The first issue describes, in a non-technical way, the facts surrounding the current best measurement practice known as universal design (See PEM Research Report 05-04 for more information). This document links the requirements of NCLB with the desire to build the "least restrictive assessment environment" such that all students can participate in educational assessments fairly. Through universal design, assessments (both paper-based and electronic) will become more valid (supporting stronger inferences from student assessment results) because nonconstruct related variance will be reduced.

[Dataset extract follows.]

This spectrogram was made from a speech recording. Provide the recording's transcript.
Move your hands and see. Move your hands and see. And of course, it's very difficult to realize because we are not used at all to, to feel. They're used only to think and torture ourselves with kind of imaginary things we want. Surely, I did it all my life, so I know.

Written by researchers at PEM, this is a good introduction to universal design for those unfamiliar or needing more clarification, those needing a quick refresher, or those with familiarity who need a brief reference or resource.

New issues will be posted regularly and will cover a vast array of subjects. Some will be simple answers to frequently asked questions. Others will be more instructional with step-by-step guidance on your favorite measurement topics. You might even mistake some papers for empirical research! The only way you can tell is by dropping by our website from time to time to see what new topics have been posted. Or, you can make it easier by signing up to be notified of new releases.

Saturday, July 01, 2006

National Education Computing Conference (NECC) in Sunny San Diego!

One conference that gets some attention from trade organizations but really provides rich information regarding technology, assessment and learning, is the annual National Education Computing Conference(NECC). This year's conference is in San Diego, July 4-7.

A host of Pearson organizations will be present with information and demonstrations: Pearson Educational Measurement (PEM), Pearson School Systems (including PowerSchool and Chancery) and others.

PEM will be presenting our Perspective series of informative score reporting services, PASeries Writing and Algebra I formative assessments, and enhancements to other PASeries assessments. Certainly too much fun to pass up!